**EXERCISE OBJECTIVE:** Each entry below should be echoed exactly, with pictures omitted.

**Extracted records:**
══════
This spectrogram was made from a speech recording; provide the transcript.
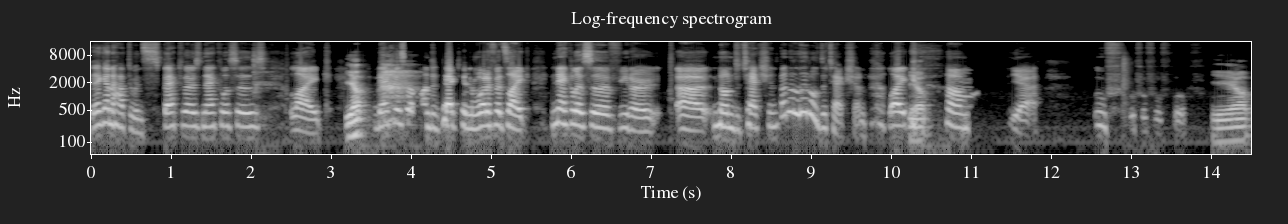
They're gonna have to inspect those necklaces. Like Yep. necklace of non-detection. What if it's like necklace of you know uh non-detection, but a little detection? Like Yep. um, yeah. Oof, oof, oof, oof, oof. Yep.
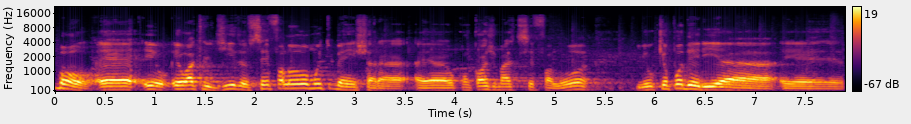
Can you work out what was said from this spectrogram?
Bom, é, eu, eu acredito, você falou muito bem, Xará. É, eu concordo demais com o que você falou. E o que eu poderia é,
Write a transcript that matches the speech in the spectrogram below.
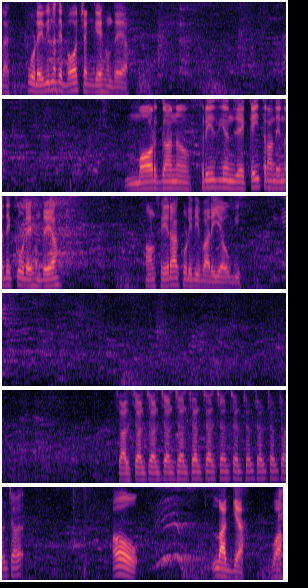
ਲੈ ਘੋੜੇ ਵੀ ਇਹਨਾਂ ਦੇ ਬਹੁਤ ਚੰਗੇ ਹੁੰਦੇ ਆ ਮੋਰਗਨ ਫਰੀਜ਼ੀਅਨ ਜੇ ਕਈ ਤਰ੍ਹਾਂ ਦੇ ਇਹਨਾਂ ਦੇ ਘੋੜੇ ਹੁੰਦੇ ਆ ਹੁਣ ਫੇਰ ਆ ਕੁੜੀ ਦੀ ਵਾਰੀ ਆਊਗੀ ਚੱਲ ਚੱਲ ਚੱਲ ਚੱਲ ਚੱਲ ਚੱਲ ਚੱਲ ਚੱਲ ਚੱਲ ਚੱਲ ਚੱਲ ਚੱਲ ਚੱਲ ਚੱਲ ਓ ਲੱਗ ਗਿਆ ਵਾਹ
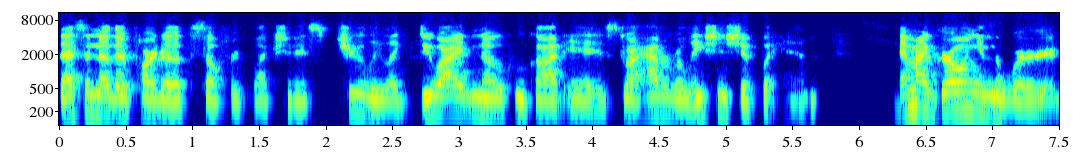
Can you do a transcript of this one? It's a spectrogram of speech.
that's another part of self reflection is truly like, do I know who God is? Do I have a relationship with him? Am I growing in the word?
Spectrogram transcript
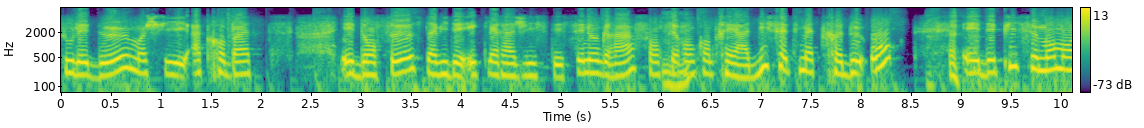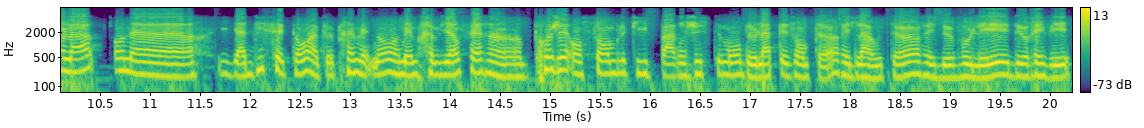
tous les deux. Moi, je suis acrobate et danseuse. David est éclairagiste et scénographe. On s'est Mhm. rencontrés à 17 mètres de haut. et depuis ce moment-là, on a, il y a 17 ans à peu près maintenant, on aimerait bien faire un projet ensemble qui parle justement de l'apaisanteur et de la hauteur et de voler, de rêver.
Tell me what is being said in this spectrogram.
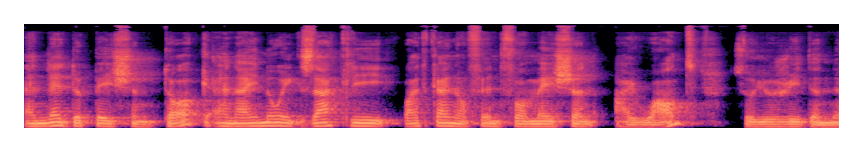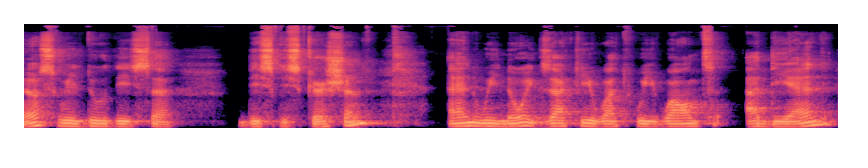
and let the patient talk. And I know exactly what kind of information I want. So usually the nurse will do this, uh, this discussion and we know exactly what we want at the end.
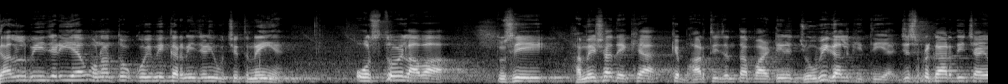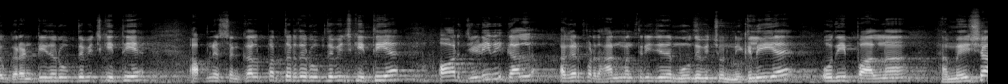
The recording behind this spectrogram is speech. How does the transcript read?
ਗੱਲ ਵੀ ਜਿਹੜੀ ਹੈ, ਉਹਨਾਂ ਤੋਂ ਕੋਈ ਵੀ ਕਰਨੀ ਜਿਹੜੀ ਉਚਿਤ ਨਹੀਂ ਹੈ। ਉਸ ਤੋਂ ਇਲਾਵਾ ਤੁਸੀਂ ਹਮੇਸ਼ਾ ਦੇਖਿਆ ਕਿ ਭਾਰਤੀ ਜਨਤਾ ਪਾਰਟੀ ਨੇ ਜੋ ਵੀ ਗੱਲ ਕੀਤੀ ਹੈ, ਜਿਸ ਪ੍ਰਕਾਰ ਦੀ ਚਾਹੇ ਉਹ ਗਰੰਟੀ ਦੇ ਰੂਪ ਦੇ ਵਿੱਚ ਕੀਤੀ ਹੈ, ਆਪਣੇ ਸੰਕਲਪ ਪੱਤਰ ਦੇ ਰੂਪ ਦੇ ਵਿੱਚ ਕੀਤੀ ਹੈ ਔਰ ਜਿਹੜੀ ਵੀ ਗੱਲ ਅਗਰ ਪ੍ਰਧਾਨ ਮੰਤਰੀ ਜੀ ਦੇ ਮੂੰਹ ਦੇ ਵਿੱਚੋਂ ਨਿਕਲੀ ਹੈ, ਉਹਦੀ ਪਾਲਣਾ ਹਮੇਸ਼ਾ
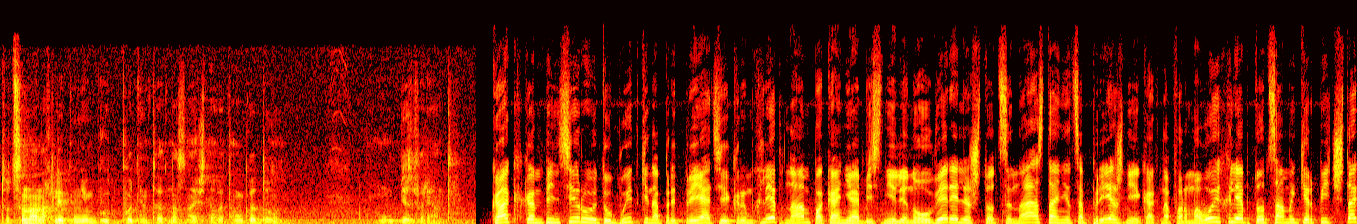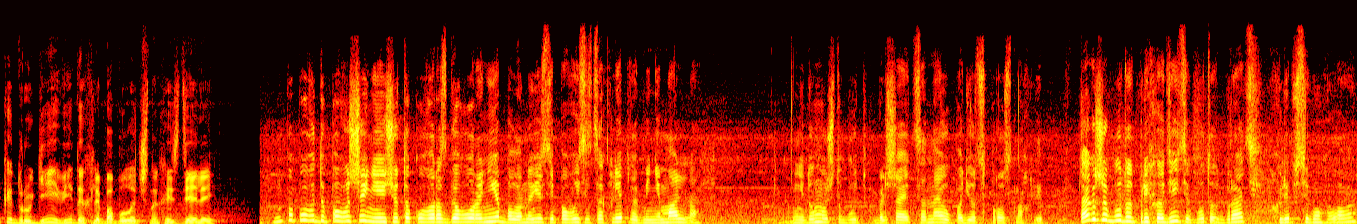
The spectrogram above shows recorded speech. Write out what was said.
то цена на хлеб не будет поднята однозначно в этом году, без вариантов. Как компенсируют убытки на предприятии Крымхлеб, нам пока не объяснили, но уверили, что цена останется прежней как на формовой хлеб, тот самый кирпич, так и другие виды хлебобулочных изделий. Ну, по поводу повышения еще такого разговора не было, но если повысится хлеб, то минимально. Не думаю, что будет большая цена и упадет спрос на хлеб. Также будут приходить и будут брать хлеб всему голова.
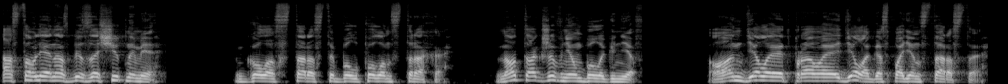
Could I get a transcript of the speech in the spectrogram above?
оставляя нас беззащитными?» Голос старосты был полон страха, но также в нем был и гнев. «Он делает правое дело, господин староста.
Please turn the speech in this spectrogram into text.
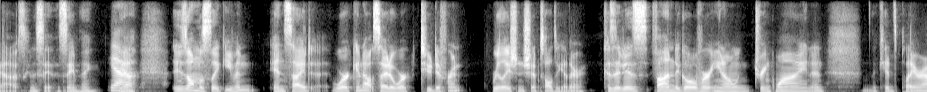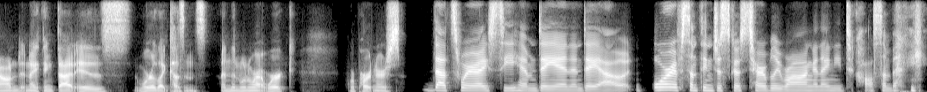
Yeah, I was going to say the same thing. Yeah. yeah. It's almost like even inside work and outside of work, two different relationships altogether. Because it is fun to go over, you know, drink wine and the kids play around. And I think that is, we're like cousins. And then when we're at work, we're partners. That's where I see him day in and day out. Or if something just goes terribly wrong and I need to call somebody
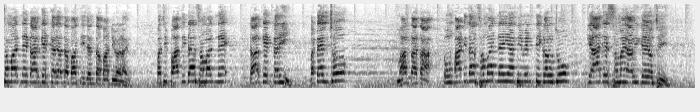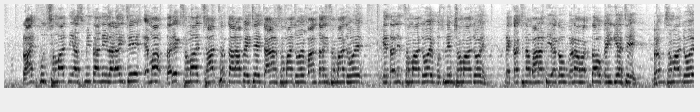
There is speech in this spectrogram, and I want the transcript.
સમાજને ટાર્ગેટ કર્યા હતા ભારતીય જનતા પાર્ટીવાળાએ. પછી પાટીદાર સમાજને ટાર્ગેટ કરી. પટેલ છો? મારતા હતા. હું પાટીદાર સમાજને અહીંયાથી વિનંતી કરું છું કે આજે સમય આવી ગયો છે, રાજપૂત સમાજની અસ્મિતાની લડાઈ છે, એમાં દરેક સમાજ સાથ સરકાર આપે છે. ચારણ સમાજ હોય, માલધારી સમાજ હોય, કે દલિત સમાજ હોય, મુસ્લિમ સમાજ હોય ને કચ્છના મારાથી અગાઉ ઘણા વક્તાઓ કહી ગયા છે, બ્રહ્મ સમાજોએ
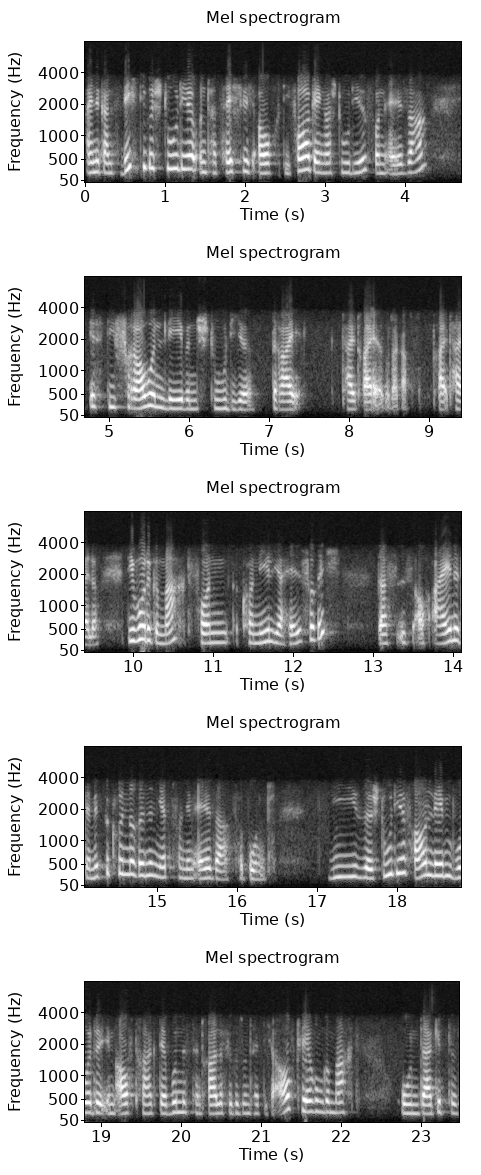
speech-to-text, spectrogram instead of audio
Eine ganz wichtige Studie und tatsächlich auch die Vorgängerstudie von ELSA ist die Frauenleben-Studie 3, Teil 3, also da gab es drei Teile. Die wurde gemacht von Cornelia Helferich. Das ist auch eine der Mitbegründerinnen jetzt von dem ELSA-Verbund. Diese Studie Frauenleben wurde im Auftrag der Bundeszentrale für gesundheitliche Aufklärung gemacht und da gibt es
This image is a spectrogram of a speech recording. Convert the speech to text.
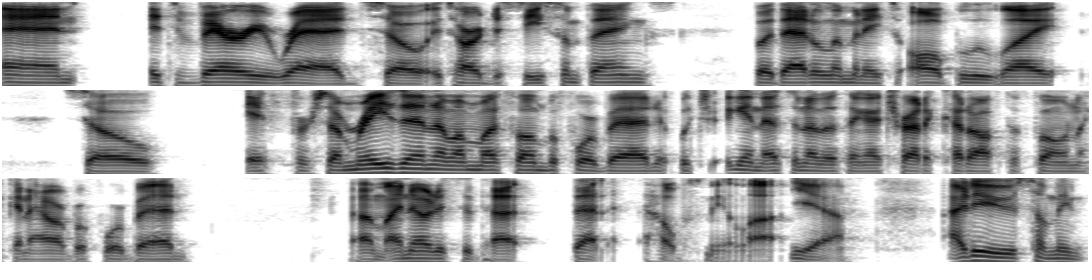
and it's very red, so it's hard to see some things. But that eliminates all blue light. So if for some reason I'm on my phone before bed, which again that's another thing, I try to cut off the phone like an hour before bed. Um, I noticed that, that that helps me a lot. Yeah. I do something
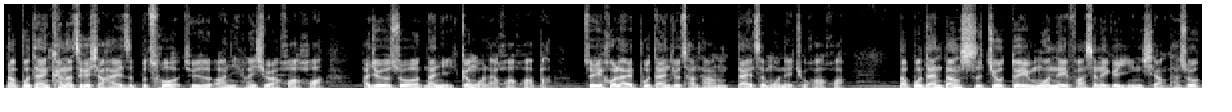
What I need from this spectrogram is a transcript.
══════
**EXERCISE OUTPUT:**
This spectrogram was made from a speech recording; provide the transcript.
They're gonna have to inspect those necklaces. Like Yep. necklace of non-detection. What if it's like necklace of you know uh non-detection, but a little detection? Like Yep. um, yeah. Oof, oof, oof, oof, oof. Yep.
Can you work out what was said from this spectrogram?
Bom, é, eu, eu acredito, você falou muito bem, Xará. É, eu concordo demais com o que você falou. E o que eu poderia é,
Write a transcript that matches the speech in the spectrogram below.
ਲੈ ਘੋੜੇ ਵੀ ਇਹਨਾਂ ਦੇ ਬਹੁਤ ਚੰਗੇ ਹੁੰਦੇ ਆ ਮੋਰਗਨ ਫਰੀਜ਼ੀਅਨ ਜੇ ਕਈ ਤਰ੍ਹਾਂ ਦੇ ਇਹਨਾਂ ਦੇ ਘੋੜੇ ਹੁੰਦੇ ਆ ਹੁਣ ਫੇਰ ਆ ਕੁੜੀ ਦੀ ਵਾਰੀ ਆਊਗੀ ਚੱਲ ਚੱਲ ਚੱਲ ਚੱਲ ਚੱਲ ਚੱਲ ਚੱਲ ਚੱਲ ਚੱਲ ਚੱਲ ਚੱਲ ਚੱਲ ਚੱਲ ਚੱਲ ਓ ਲੱਗ ਗਿਆ ਵਾਹ
Can you do a transcript of this one? It's a spectrogram of speech.
that's another part of self reflection is truly like, do I know who God is? Do I have a relationship with him? Am I growing in the word?
Spectrogram transcript
tous les deux. Moi, je suis acrobate et danseuse. David est éclairagiste et scénographe. On s'est Mhm. rencontrés à 17 mètres de haut. et depuis ce moment-là, on a, il y a 17 ans à peu près maintenant, on aimerait bien faire un projet ensemble qui parle justement de l'apaisanteur et de la hauteur et de voler, de rêver.
Tell me what is being said in this spectrogram.
and let the patient talk. And I know exactly what kind of information I want. So usually the nurse will do this, uh, this discussion and we know exactly what we want at the end.
The recording behind this spectrogram is speech. How does the transcript read?
ਗੱਲ ਵੀ ਜਿਹੜੀ ਹੈ, ਉਹਨਾਂ ਤੋਂ ਕੋਈ ਵੀ ਕਰਨੀ ਜਿਹੜੀ ਉਚਿਤ ਨਹੀਂ ਹੈ। ਉਸ ਤੋਂ ਇਲਾਵਾ ਤੁਸੀਂ ਹਮੇਸ਼ਾ ਦੇਖਿਆ ਕਿ ਭਾਰਤੀ ਜਨਤਾ ਪਾਰਟੀ ਨੇ ਜੋ ਵੀ ਗੱਲ ਕੀਤੀ ਹੈ, ਜਿਸ ਪ੍ਰਕਾਰ ਦੀ ਚਾਹੇ ਉਹ ਗਰੰਟੀ ਦੇ ਰੂਪ ਦੇ ਵਿੱਚ ਕੀਤੀ ਹੈ, ਆਪਣੇ ਸੰਕਲਪ ਪੱਤਰ ਦੇ ਰੂਪ ਦੇ ਵਿੱਚ ਕੀਤੀ ਹੈ ਔਰ ਜਿਹੜੀ ਵੀ ਗੱਲ ਅਗਰ ਪ੍ਰਧਾਨ ਮੰਤਰੀ ਜੀ ਦੇ ਮੂੰਹ ਦੇ ਵਿੱਚੋਂ ਨਿਕਲੀ ਹੈ, ਉਹਦੀ ਪਾਲਣਾ ਹਮੇਸ਼ਾ
The spectrogram above shows recorded speech. Write out what was said.
то цена на хлеб не будет поднята однозначно в этом году, без вариантов. Как компенсируют убытки на предприятии Крымхлеб, нам пока не объяснили, но уверили, что цена останется прежней как на формовой хлеб, тот самый кирпич, так и другие виды хлебобулочных изделий. Ну, по поводу повышения еще такого разговора не было, но если повысится хлеб, то минимально. Не думаю, что будет большая цена и упадет спрос на хлеб. Также будут приходить и будут брать хлеб всему голова.
Could I get a transcript of the speech in the spectrogram above?
оставляя нас беззащитными?» Голос старосты был полон страха, но также в нем был и гнев. «Он делает правое дело, господин староста.
Please turn the speech in this spectrogram into text.
Yeah, I was going to say the same thing. Yeah. yeah. It's almost like even inside work and outside of work, two different relationships altogether. Because it is fun to go over, you know, drink wine and the kids play around. And I think that is, we're like cousins. And then when we're at work, we're partners. That's where I see him day in and day out. Or if something just goes terribly wrong and I need to call somebody
There is speech in this spectrogram, and I want the transcript.
સમાજને ટાર્ગેટ કર્યા હતા ભારતીય જનતા પાર્ટીવાળાએ. પછી પાટીદાર સમાજને ટાર્ગેટ કરી. પટેલ છો? મારતા હતા. હું પાટીદાર સમાજને અહીંયાથી વિનંતી કરું છું કે આજે સમય આવી ગયો છે, રાજપૂત સમાજની અસ્મિતાની લડાઈ છે, એમાં દરેક સમાજ સાથ સરકાર આપે છે. ચારણ સમાજ હોય, માલધારી સમાજ હોય, કે દલિત સમાજ હોય, મુસ્લિમ સમાજ હોય ને કચ્છના મારાથી અગાઉ ઘણા વક્તાઓ કહી ગયા છે, બ્રહ્મ સમાજોએ
speech-to-text, spectrogram instead of audio
Eine ganz wichtige Studie und tatsächlich auch die Vorgängerstudie von ELSA ist die Frauenleben-Studie 3, Teil 3, also da gab es drei Teile. Die wurde gemacht von Cornelia Helferich. Das ist auch eine der Mitbegründerinnen jetzt von dem ELSA-Verbund. Diese Studie Frauenleben wurde im Auftrag der Bundeszentrale für gesundheitliche Aufklärung gemacht und da gibt es
This image is a spectrogram of a speech recording. Convert the speech to text.
and it's very red, so it's hard to see some things. But that eliminates all blue light. So if for some reason I'm on my phone before bed, which again that's another thing, I try to cut off the phone like an hour before bed. Um, I noticed that, that that helps me a lot. Yeah. I do something
What I need from this spectrogram is a transcript.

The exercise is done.